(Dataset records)
**********
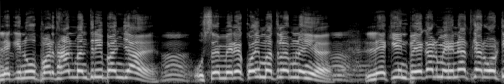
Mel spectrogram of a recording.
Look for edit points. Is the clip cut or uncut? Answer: uncut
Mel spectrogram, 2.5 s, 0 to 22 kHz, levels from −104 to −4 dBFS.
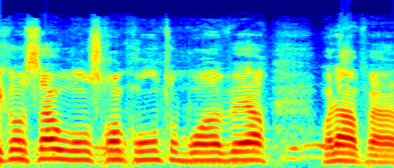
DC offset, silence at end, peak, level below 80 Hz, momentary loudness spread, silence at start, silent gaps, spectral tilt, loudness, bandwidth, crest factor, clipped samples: under 0.1%; 0 s; 0 dBFS; -54 dBFS; 7 LU; 0 s; none; -4.5 dB/octave; -14 LUFS; 13.5 kHz; 14 dB; under 0.1%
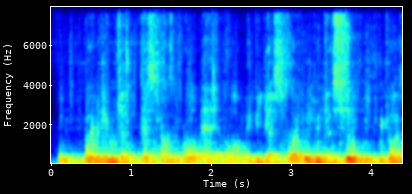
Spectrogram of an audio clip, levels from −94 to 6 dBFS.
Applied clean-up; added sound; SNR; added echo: neural separator model SepFormer DNS4.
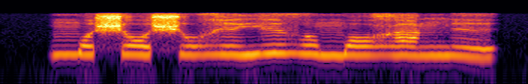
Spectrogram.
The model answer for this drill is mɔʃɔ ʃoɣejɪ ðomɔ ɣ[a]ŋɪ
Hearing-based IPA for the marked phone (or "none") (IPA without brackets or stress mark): a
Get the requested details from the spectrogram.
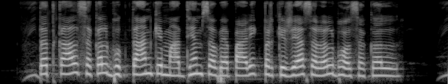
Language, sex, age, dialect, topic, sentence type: Maithili, female, 18-24, Southern/Standard, banking, statement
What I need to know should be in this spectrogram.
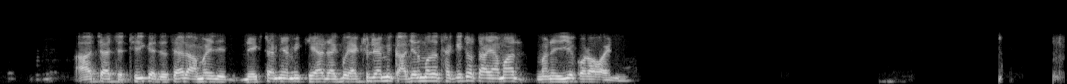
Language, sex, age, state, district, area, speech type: Bengali, male, 18-30, West Bengal, Malda, rural, conversation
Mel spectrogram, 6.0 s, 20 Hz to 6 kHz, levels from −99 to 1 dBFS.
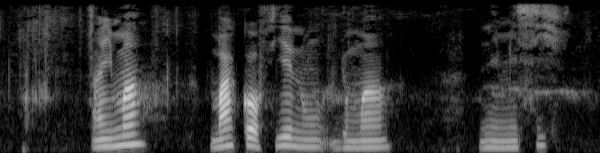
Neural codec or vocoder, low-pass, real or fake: none; 5.4 kHz; real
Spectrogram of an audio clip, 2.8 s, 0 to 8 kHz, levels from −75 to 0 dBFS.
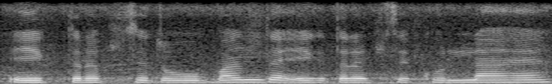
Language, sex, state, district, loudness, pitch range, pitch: Hindi, female, Haryana, Jhajjar, -15 LUFS, 190-200 Hz, 195 Hz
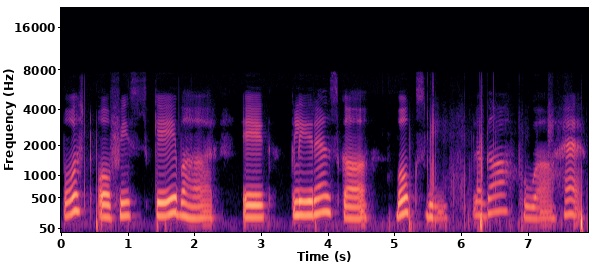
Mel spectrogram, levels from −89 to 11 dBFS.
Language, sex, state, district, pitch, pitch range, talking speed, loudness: Hindi, female, Punjab, Fazilka, 205 Hz, 170-230 Hz, 90 wpm, -15 LUFS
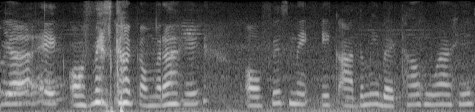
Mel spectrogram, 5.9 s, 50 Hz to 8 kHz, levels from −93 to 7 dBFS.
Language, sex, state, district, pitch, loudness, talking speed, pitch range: Hindi, female, Madhya Pradesh, Dhar, 265 Hz, -21 LUFS, 130 wpm, 245-280 Hz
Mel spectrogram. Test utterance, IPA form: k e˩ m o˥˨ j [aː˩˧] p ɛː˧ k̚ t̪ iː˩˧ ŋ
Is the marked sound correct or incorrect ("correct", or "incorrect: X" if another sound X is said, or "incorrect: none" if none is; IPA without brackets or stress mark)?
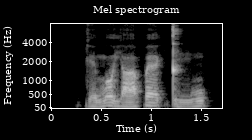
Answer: correct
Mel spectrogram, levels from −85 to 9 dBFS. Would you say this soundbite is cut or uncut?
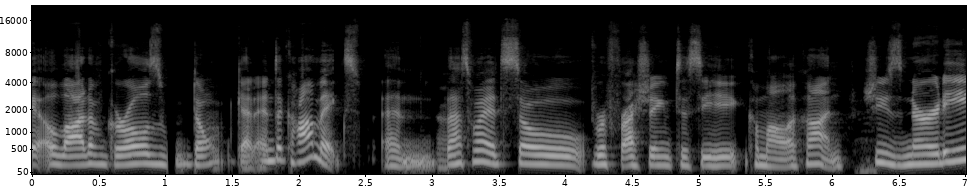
cut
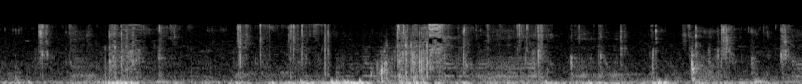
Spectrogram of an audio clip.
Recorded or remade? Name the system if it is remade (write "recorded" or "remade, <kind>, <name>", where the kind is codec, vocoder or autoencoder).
recorded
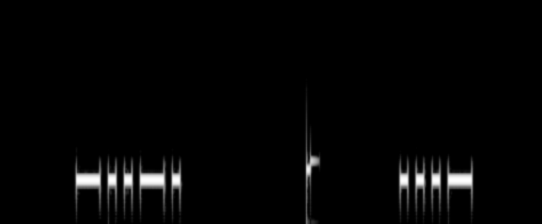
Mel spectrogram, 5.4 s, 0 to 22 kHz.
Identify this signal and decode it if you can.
Morse code, heard as a keyed tone, about 15 wpm, 700 Hz. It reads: / V
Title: Single Character (Letter:Number:Punctuation:Prosign) Alt 15wpm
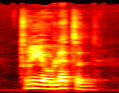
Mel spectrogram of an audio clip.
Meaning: plural of triolet
- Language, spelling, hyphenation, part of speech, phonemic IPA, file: Dutch, trioletten, tri‧o‧let‧ten, noun, /ˌtri.(j)oːˈlɛ.tə(n)/, Nl-trioletten.ogg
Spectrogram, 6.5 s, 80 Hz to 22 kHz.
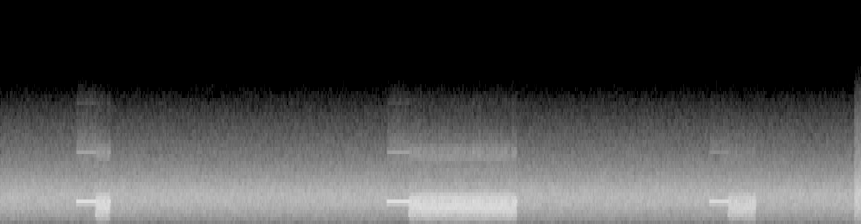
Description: ACARS aircraft data, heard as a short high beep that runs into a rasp, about 2400 baud, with radio hiss and a squelch burst at the end.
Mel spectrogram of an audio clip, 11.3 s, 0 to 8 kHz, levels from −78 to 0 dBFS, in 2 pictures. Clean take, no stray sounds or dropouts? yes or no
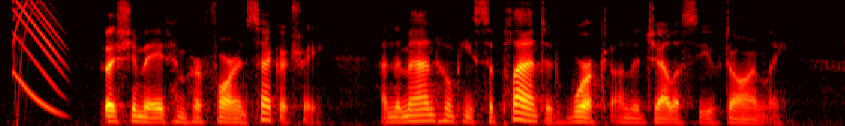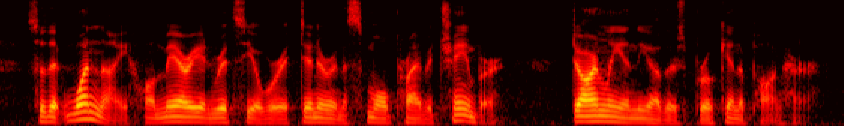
no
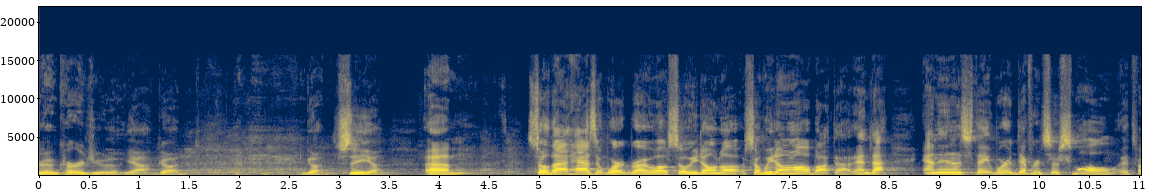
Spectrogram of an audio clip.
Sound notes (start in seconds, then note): 1.3 laugh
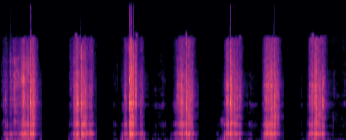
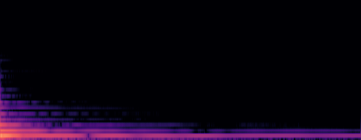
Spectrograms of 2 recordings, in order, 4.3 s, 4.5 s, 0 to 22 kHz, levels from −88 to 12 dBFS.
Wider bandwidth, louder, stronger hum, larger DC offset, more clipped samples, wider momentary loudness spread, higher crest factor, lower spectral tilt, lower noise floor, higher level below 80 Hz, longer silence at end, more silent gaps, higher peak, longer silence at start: first, over 20 kHz vs 6.4 kHz; first, -22 LUFS vs -26 LUFS; neither; neither; neither; second, 13 LU vs 23 LU; about the same, 24 dB vs 24 dB; second, 0.5 dB/octave vs -5 dB/octave; second, -44 dBFS vs -50 dBFS; first, -50 dBFS vs -64 dBFS; second, 0.25 s vs 1.75 s; first, 0.79-0.84 s, 1.34-1.38 s, 2.62-2.67 s vs none; first, 0 dBFS vs -4 dBFS; about the same, 0.05 s vs 0 s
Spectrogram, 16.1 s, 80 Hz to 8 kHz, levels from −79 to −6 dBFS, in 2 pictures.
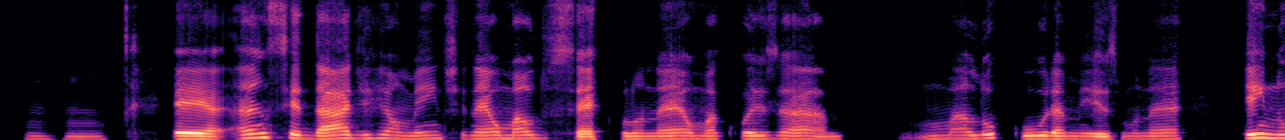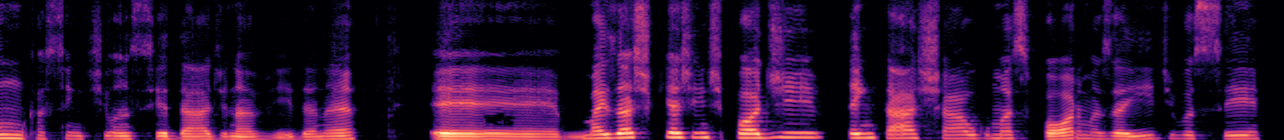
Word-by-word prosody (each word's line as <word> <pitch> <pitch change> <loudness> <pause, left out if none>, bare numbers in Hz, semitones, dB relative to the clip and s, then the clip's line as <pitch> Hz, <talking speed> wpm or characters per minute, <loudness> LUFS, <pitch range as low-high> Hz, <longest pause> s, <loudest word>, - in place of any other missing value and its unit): Uhum. 155 -2 -15 0.4
É, 165 -2 +10
a 195 - -2
ansiedade 200 -5 +3
realmente, 185 -1 -7
né, 180 0 -2
é 185 - 0
o - - -1
mal 190 +1 -2
do 195 - -15
século, 160 -1 -1
né. 165 +2 -1
Uma 165 -1 -4
coisa 175 0 -3 0.5
uma 180 +2 -10
loucura 180 -4 +1
mesmo, 160 -1 -3
né. 165 +2 -7 0.4
Quem 220 +2 +8
nunca 205 -3 -1
sentiu 170 -1 -13
ansiedade 160 -2 -4
na 145 -1 -3
vida, 150 -1 -9
né. 165 +3 -3 0.5
Eh, 155 -2 +3
mas 210 +3 -1
acho 245 +2 +4
que 265 - 0
a 250 - +8
gente 255 0 -5
pode 250 +2 0
tentar 235 0 0
achar 220 -3 -8
algumas 200 0 -8
formas, 175 0 -2
aí, 165 +3 -2
de 195 0 -20
você, 185 -1 -8
175 Hz, 145 wpm, -22 LUFS, 160-200 Hz, 0.5 s, É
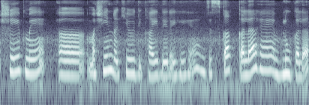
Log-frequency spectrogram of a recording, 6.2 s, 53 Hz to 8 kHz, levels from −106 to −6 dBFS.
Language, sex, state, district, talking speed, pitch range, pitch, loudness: Hindi, female, Madhya Pradesh, Dhar, 155 wpm, 215-270 Hz, 235 Hz, -17 LUFS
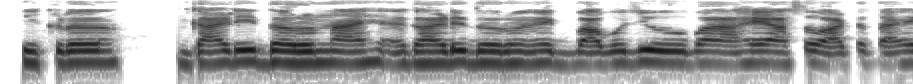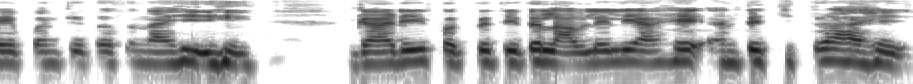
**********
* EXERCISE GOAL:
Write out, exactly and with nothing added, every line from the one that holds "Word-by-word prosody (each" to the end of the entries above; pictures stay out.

* EXERCISE RESPONSE:
Word-by-word prosody (each word's line as <word> <pitch> <pitch change> <loudness> <pause, left out if none>, bare numbers in Hz, semitones, dB relative to the clip and s, then the clip's line as <pitch> Hz, <talking speed> wpm or characters per minute, <loudness> LUFS, <pitch range as low-high> Hz, <longest pause> s, <loudest word>, - in place of any other missing value and its unit): Uhum. 155 -2 -15 0.4
É, 165 -2 +10
a 195 - -2
ansiedade 200 -5 +3
realmente, 185 -1 -7
né, 180 0 -2
é 185 - 0
o - - -1
mal 190 +1 -2
do 195 - -15
século, 160 -1 -1
né. 165 +2 -1
Uma 165 -1 -4
coisa 175 0 -3 0.5
uma 180 +2 -10
loucura 180 -4 +1
mesmo, 160 -1 -3
né. 165 +2 -7 0.4
Quem 220 +2 +8
nunca 205 -3 -1
sentiu 170 -1 -13
ansiedade 160 -2 -4
na 145 -1 -3
vida, 150 -1 -9
né. 165 +3 -3 0.5
Eh, 155 -2 +3
mas 210 +3 -1
acho 245 +2 +4
que 265 - 0
a 250 - +8
gente 255 0 -5
pode 250 +2 0
tentar 235 0 0
achar 220 -3 -8
algumas 200 0 -8
formas, 175 0 -2
aí, 165 +3 -2
de 195 0 -20
você, 185 -1 -8
175 Hz, 145 wpm, -22 LUFS, 160-200 Hz, 0.5 s, É
Log-frequency spectrogram of a recording, 6.2 s, 53 Hz to 8 kHz, levels from −106 to −6 dBFS.
Language, sex, state, district, talking speed, pitch range, pitch, loudness: Hindi, female, Madhya Pradesh, Dhar, 155 wpm, 215-270 Hz, 235 Hz, -17 LUFS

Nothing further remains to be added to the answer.